**About this exercise**
The lines below, beginning at the one that contains "From the spectrogram" and ending at the last, are to be retyped exactly.

**Task inputs**
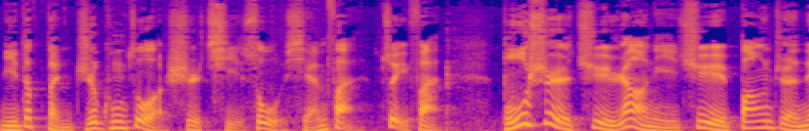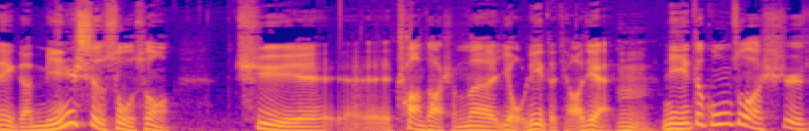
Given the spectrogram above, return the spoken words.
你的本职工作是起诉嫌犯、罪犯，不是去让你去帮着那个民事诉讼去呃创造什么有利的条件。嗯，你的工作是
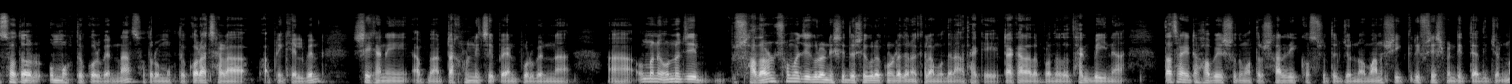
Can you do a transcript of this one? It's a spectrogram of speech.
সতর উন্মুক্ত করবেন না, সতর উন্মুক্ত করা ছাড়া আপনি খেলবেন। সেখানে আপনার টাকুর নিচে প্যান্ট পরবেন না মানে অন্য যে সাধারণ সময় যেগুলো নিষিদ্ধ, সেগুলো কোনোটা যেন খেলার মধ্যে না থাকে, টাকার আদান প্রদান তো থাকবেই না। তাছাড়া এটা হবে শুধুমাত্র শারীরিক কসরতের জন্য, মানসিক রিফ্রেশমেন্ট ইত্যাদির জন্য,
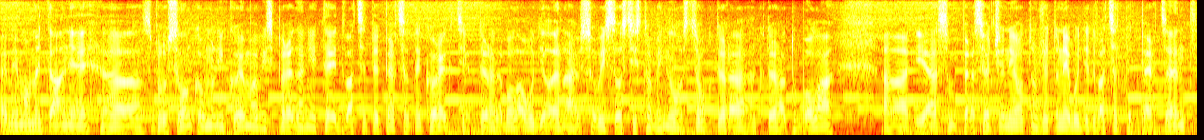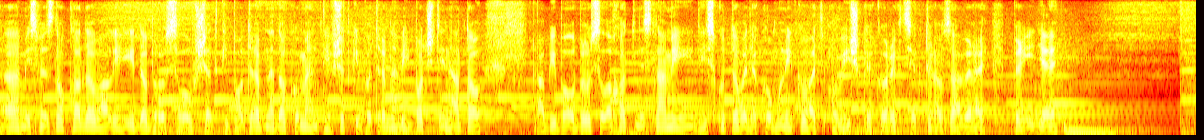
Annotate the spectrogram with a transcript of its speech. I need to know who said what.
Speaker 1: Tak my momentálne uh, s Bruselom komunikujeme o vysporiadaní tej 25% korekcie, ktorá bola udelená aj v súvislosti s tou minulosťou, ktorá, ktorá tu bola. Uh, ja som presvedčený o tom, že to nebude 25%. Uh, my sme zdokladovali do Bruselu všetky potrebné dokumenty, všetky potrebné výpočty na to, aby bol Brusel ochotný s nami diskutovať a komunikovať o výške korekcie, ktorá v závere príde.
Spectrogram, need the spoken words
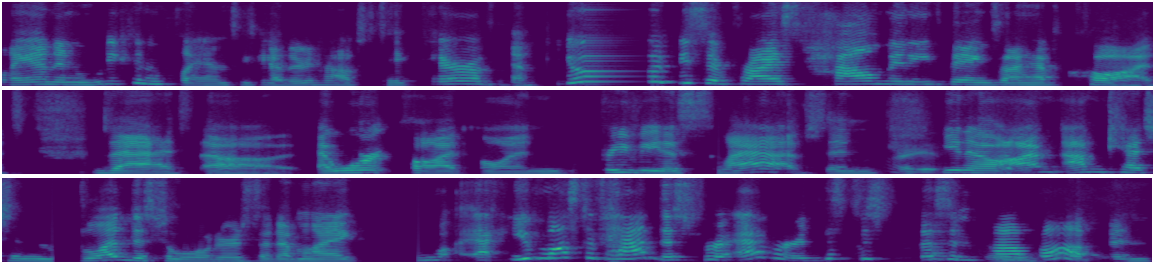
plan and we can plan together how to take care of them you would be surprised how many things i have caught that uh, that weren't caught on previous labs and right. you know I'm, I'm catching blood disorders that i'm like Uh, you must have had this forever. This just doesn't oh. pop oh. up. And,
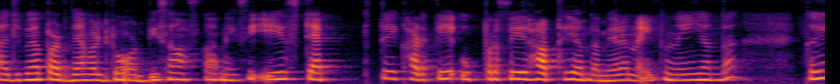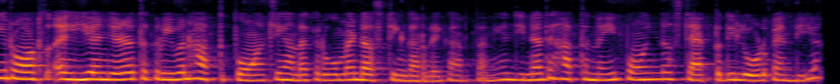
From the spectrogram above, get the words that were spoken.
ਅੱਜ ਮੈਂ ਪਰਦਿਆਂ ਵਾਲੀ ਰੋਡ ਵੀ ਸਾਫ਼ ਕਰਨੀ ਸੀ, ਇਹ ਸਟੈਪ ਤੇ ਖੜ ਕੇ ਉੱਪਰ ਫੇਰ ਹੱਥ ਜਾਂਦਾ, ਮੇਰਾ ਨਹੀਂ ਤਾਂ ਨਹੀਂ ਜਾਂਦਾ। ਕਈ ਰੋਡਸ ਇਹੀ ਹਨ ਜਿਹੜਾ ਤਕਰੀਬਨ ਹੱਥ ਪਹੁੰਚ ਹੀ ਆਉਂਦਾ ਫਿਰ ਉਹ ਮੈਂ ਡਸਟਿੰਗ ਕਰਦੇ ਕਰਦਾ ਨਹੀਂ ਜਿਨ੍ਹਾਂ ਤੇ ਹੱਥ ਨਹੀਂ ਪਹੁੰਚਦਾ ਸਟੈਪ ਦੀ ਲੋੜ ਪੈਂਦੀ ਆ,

**Response for this exercise**
From the spectrogram above, get the words that were spoken.
ਅੱਜ ਮੈਂ ਪਰਦਿਆਂ ਵਾਲੀ ਰੋਡ ਵੀ ਸਾਫ਼ ਕਰਨੀ ਸੀ, ਇਹ ਸਟੈਪ ਤੇ ਖੜ ਕੇ ਉੱਪਰ ਫੇਰ ਹੱਥ ਜਾਂਦਾ, ਮੇਰਾ ਨਹੀਂ ਤਾਂ ਨਹੀਂ ਜਾਂਦਾ। ਕਈ ਰੋਡਸ ਇਹੀ ਹਨ ਜਿਹੜਾ ਤਕਰੀਬਨ ਹੱਥ ਪਹੁੰਚ ਹੀ ਆਉਂਦਾ ਫਿਰ ਉਹ ਮੈਂ ਡਸਟਿੰਗ ਕਰਦੇ ਕਰਦਾ ਨਹੀਂ ਜਿਨ੍ਹਾਂ ਤੇ ਹੱਥ ਨਹੀਂ ਪਹੁੰਚਦਾ ਸਟੈਪ ਦੀ ਲੋੜ ਪੈਂਦੀ ਆ,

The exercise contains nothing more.